▶ YOUR GOAL
Lines from the one containing "The following is" through the end of the material are to be retyped exactly; do not copy pictures.

START MATERIAL TO PROCESS

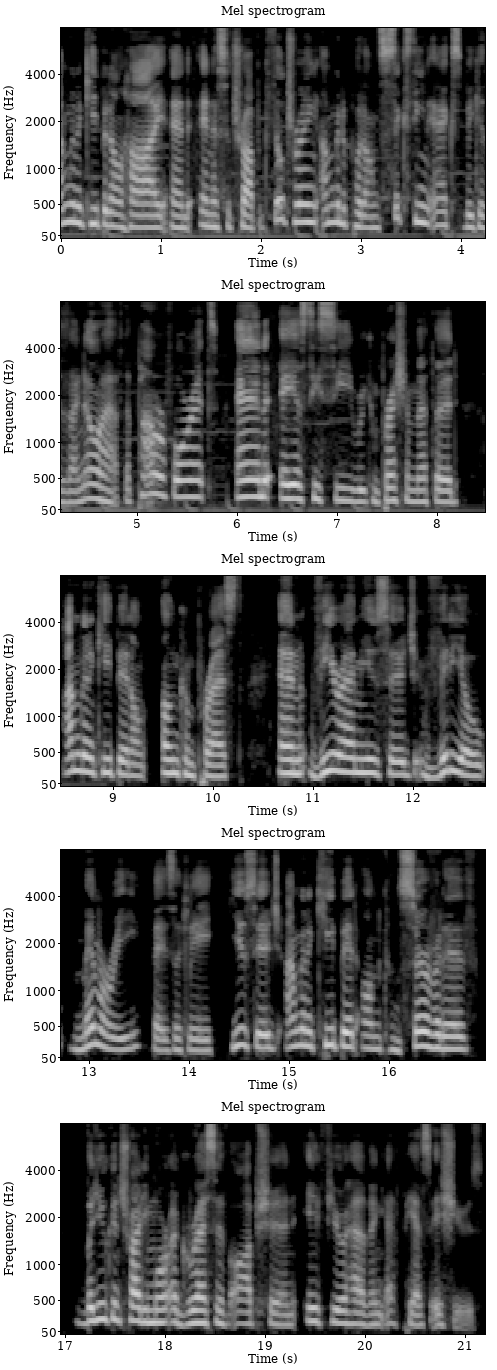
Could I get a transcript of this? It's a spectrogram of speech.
I'm going to keep it on high and anisotropic filtering, I'm going to put on 16x because I know I have the power for it. And ASTC recompression method, I'm going to keep it on uncompressed. And VRAM usage, video memory, basically, usage, I'm going to keep it on conservative but you can try the more aggressive option if you're having FPS issues.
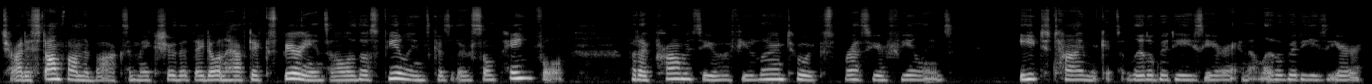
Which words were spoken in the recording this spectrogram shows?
try to stomp on the box and make sure that they don't have to experience all of those feelings because they're so painful. But I promise you, if you learn to express your feelings, each time it gets a little bit easier and a little bit easier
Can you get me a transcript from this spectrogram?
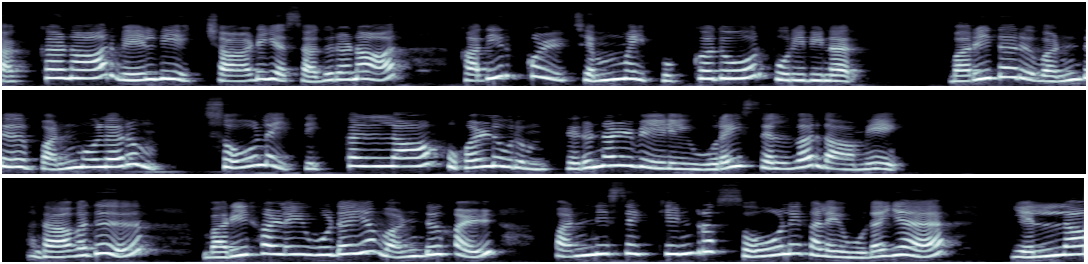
தக்கனார் வேள்வியைச் சாடிய சதுரனார் கதிர்கொள் செம்மை புக்கதோர் புரிவினர். வரிதரு வண்டு பன்முலரும் சோலை திக்கெல்லாம் புகழுறும் திருநெல்வேலி உரை செல்வர் தாமே. அதாவது வரிகளை உடைய வண்டுகள் பன்னிசைக்கின்ற சோலைகளை உடைய எல்லா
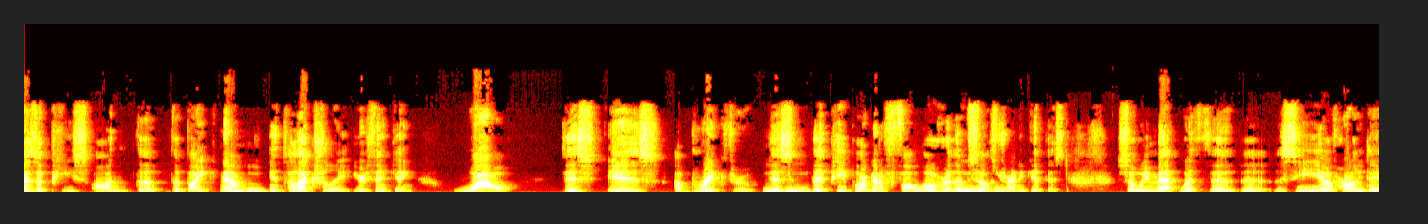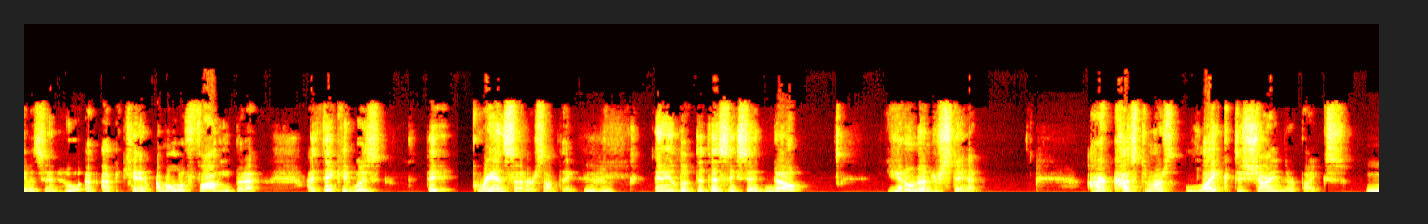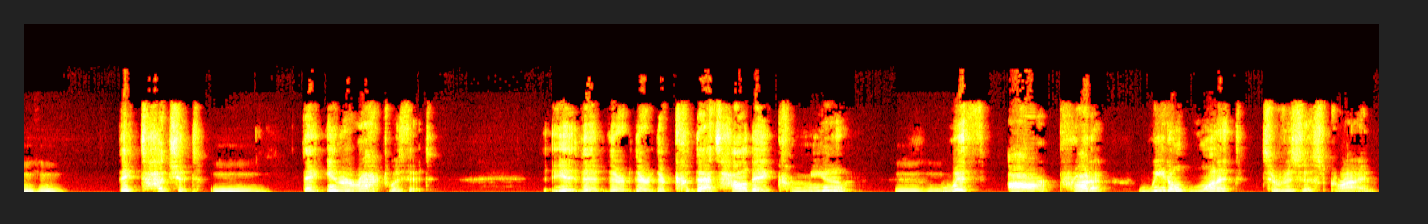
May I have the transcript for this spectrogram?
as a piece on the, the bike. Now, Mhm. intellectually, you're thinking, wow, this is a breakthrough. This Mhm. the people are going to fall over themselves Mhm. trying to get this. So we met with the, the, the CEO of Harley Davidson, who I, I can't, I'm a little foggy, but I, I think it was the grandson or something. hmm And he looked at this and he said, No, you don't understand. Our customers like to shine their bikes. hmm They touch it. Mm. They interact with it. They're, they're, they're, that's how they commune hmm with our product. We don't want it to resist grime.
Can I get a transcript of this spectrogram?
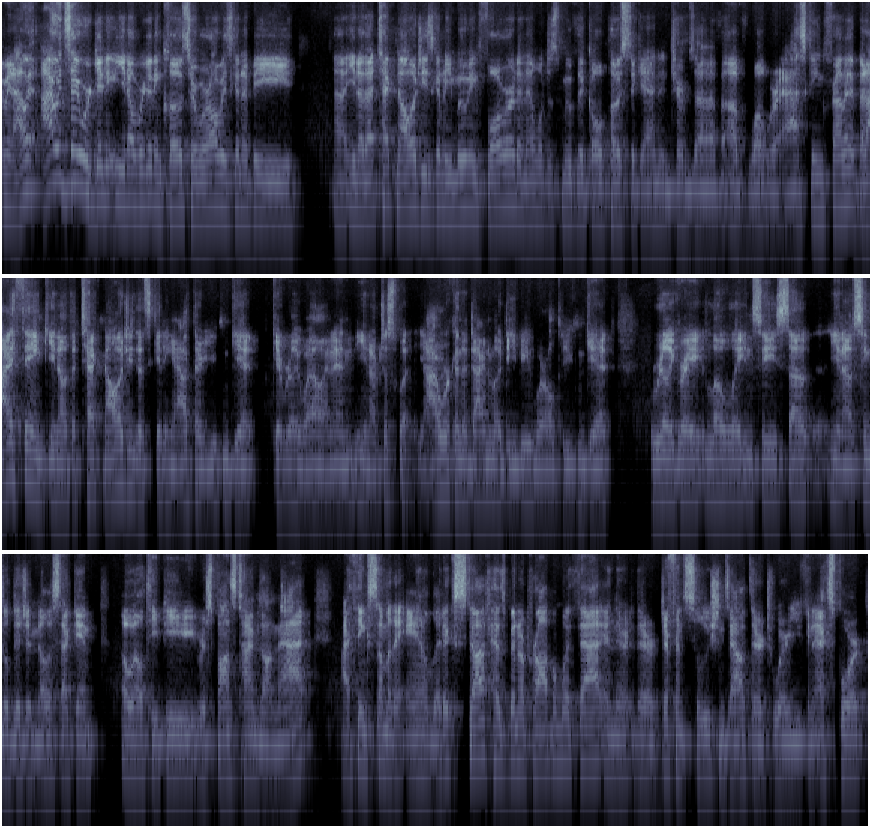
I mean, I would I would say we're getting you know we're getting closer. We're always going to be uh, you know that technology is going to be moving forward, and then we'll just move the goalpost again in terms of of what we're asking from it. But I think you know the technology that's getting out there, you can get get really well, and and you know just what I work in the DynamoDB world, you can get really great low latency, so you know single digit millisecond OLTP response times on that. I think some of the analytics stuff has been a problem with that, and there there are different solutions out there to where you can export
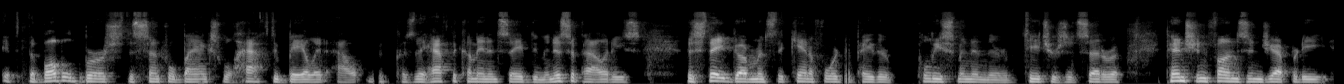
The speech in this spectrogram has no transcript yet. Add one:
if the bubble bursts, the central banks will have to bail it out because they have to come in and save the municipalities, the state governments that can't afford to pay their policemen and their teachers, et cetera. Pension funds in jeopardy.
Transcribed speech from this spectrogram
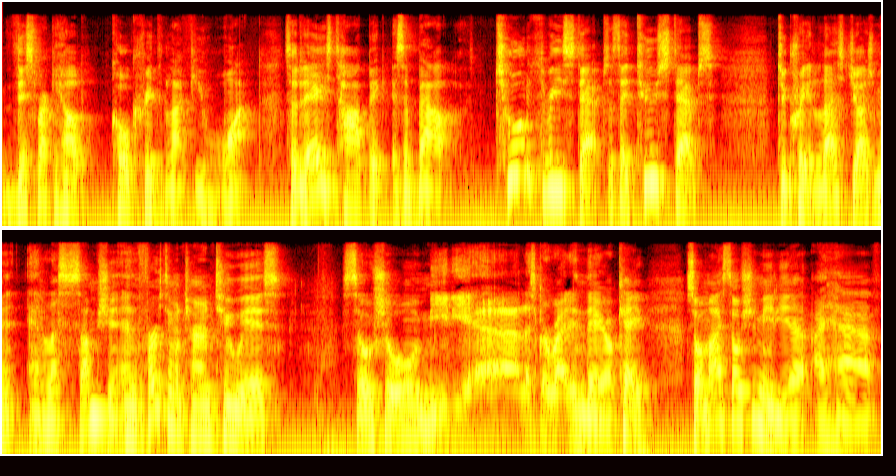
this where I can help co-create the life you want. So today's topic is about two to three steps. Let's say two steps to create less judgment and less assumption. And the first thing I'm gonna turn to is social media. Let's go right in there. Okay, so my social media, I have,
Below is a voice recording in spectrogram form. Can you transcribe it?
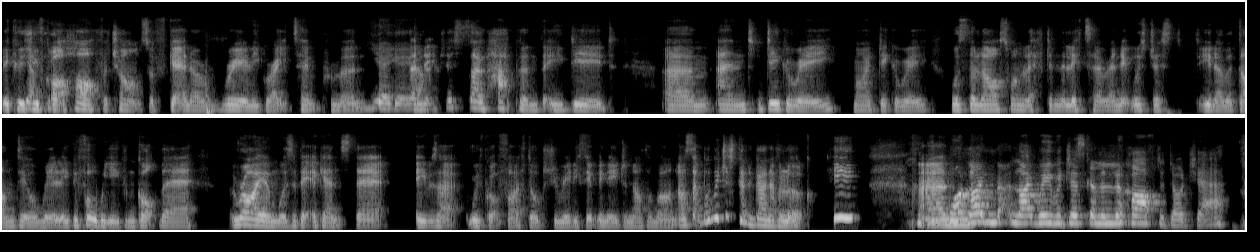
because yeah. you've got half a chance of getting a really great temperament. Yeah, yeah, yeah. And it just so happened that he did. Um, and Diggory, my Diggory, was the last one left in the litter, and it was just, you know, a done deal really. Before we even got there, Ryan was a bit against it. He was like, "We've got five dogs. Do you really think we need another one?" I was like, "Well, we're just going to go and have a look." um, what, like, like we were just going to look after Dodge, yeah?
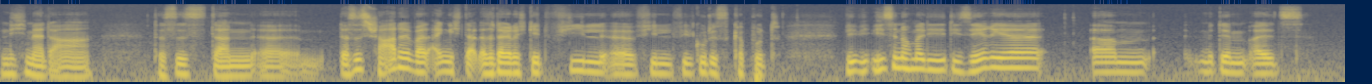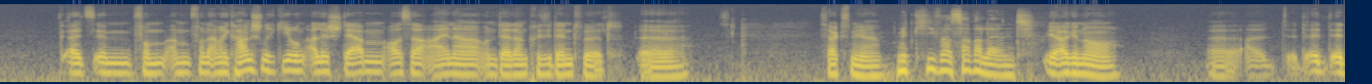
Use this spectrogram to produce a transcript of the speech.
nicht mehr da. Das ist dann, äh, das ist schade, weil eigentlich, da, also dadurch geht viel, äh, viel, viel Gutes kaputt. Wie, wie, wie ist denn nochmal die, die Serie ähm, mit dem, als, als im, vom, von der amerikanischen Regierung alle sterben, außer einer und der dann Präsident wird? Äh, sag's mir. Mit Kiefer Sutherland. Ja, genau. Äh,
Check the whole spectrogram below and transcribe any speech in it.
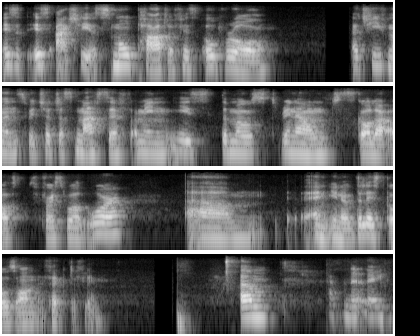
is is actually a small part of his overall achievements, which are just massive. I mean, he's the most renowned scholar of the First World War, um, and you know the list goes on effectively. Um, Definitely.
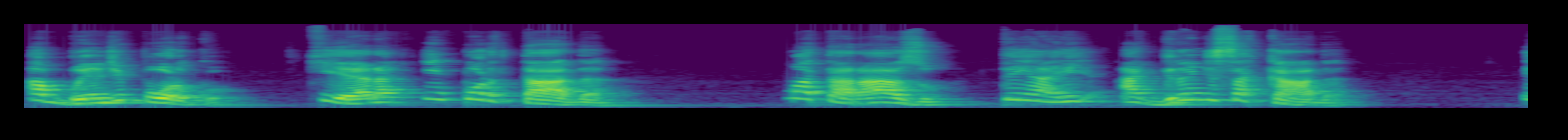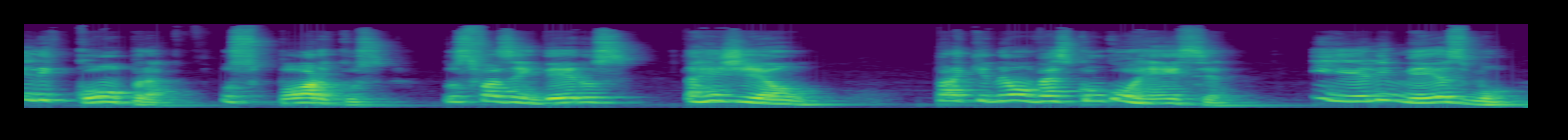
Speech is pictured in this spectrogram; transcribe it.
a banha de porco, que era importada. Matarazzo tem aí a grande sacada. Ele compra os porcos dos fazendeiros da região, para que não houvesse concorrência, e ele mesmo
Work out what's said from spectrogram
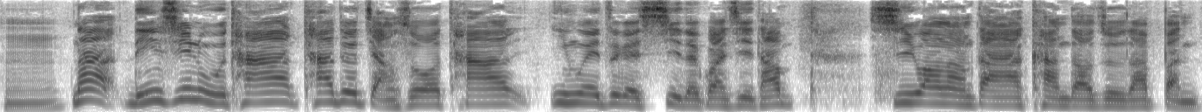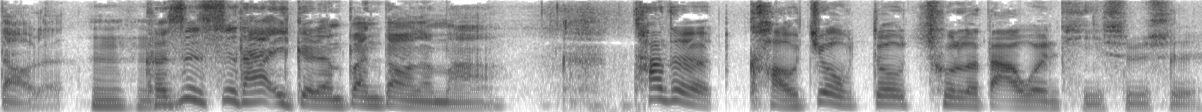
哼。那林心如她她就讲说，她因为这个戏的关系，她希望让大家看到，就是她办到了。嗯哼，可是是她一个人办到了吗？她的考究都出了大问题，是不是？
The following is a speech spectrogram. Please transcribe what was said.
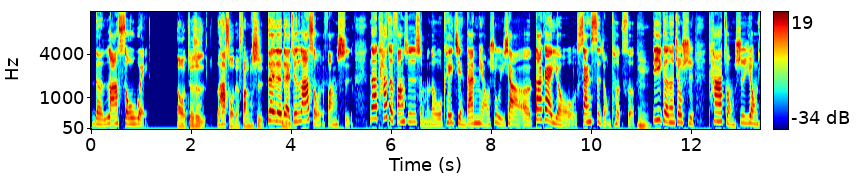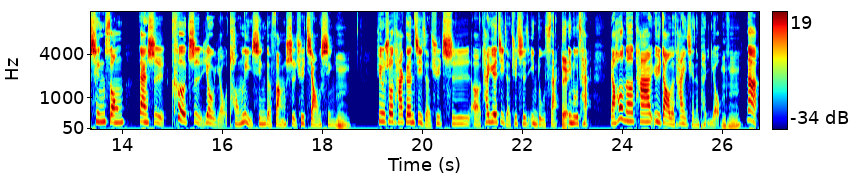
The Lasso Way。哦，就是拉手的方式。对对对，嗯、就是拉手的方式。那他的方式是什么呢？我可以简单描述一下，呃，大概有三四种特色。嗯，第一个呢，就是他总是用轻松但是克制又有同理心的方式去交心。嗯，譬如说，他跟记者去吃，呃，他约记者去吃印度菜，对，印度菜。然后呢，他遇到了他以前的朋友。嗯哼，那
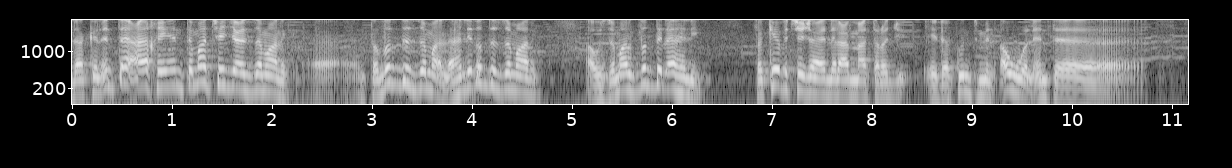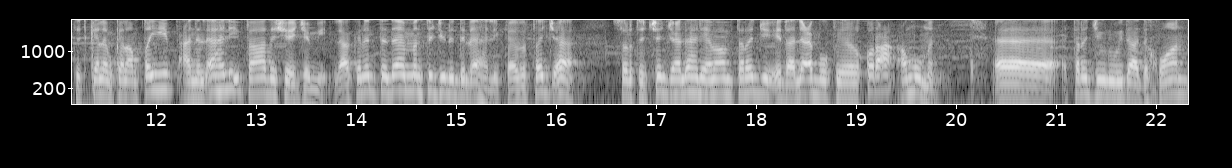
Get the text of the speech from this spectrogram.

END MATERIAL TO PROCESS

▶ RESPONSE TO THE EXERCISE
The following is a speech spectrogram. Please transcribe what was said.
The Lasso Way。哦，就是拉手的方式。对对对，嗯、就是拉手的方式。那他的方式是什么呢？我可以简单描述一下，呃，大概有三四种特色。嗯，第一个呢，就是他总是用轻松但是克制又有同理心的方式去交心。嗯，譬如说，他跟记者去吃，呃，他约记者去吃印度菜，对，印度菜。然后呢，他遇到了他以前的朋友。嗯哼，那
Get the text of the speech from this spectrogram.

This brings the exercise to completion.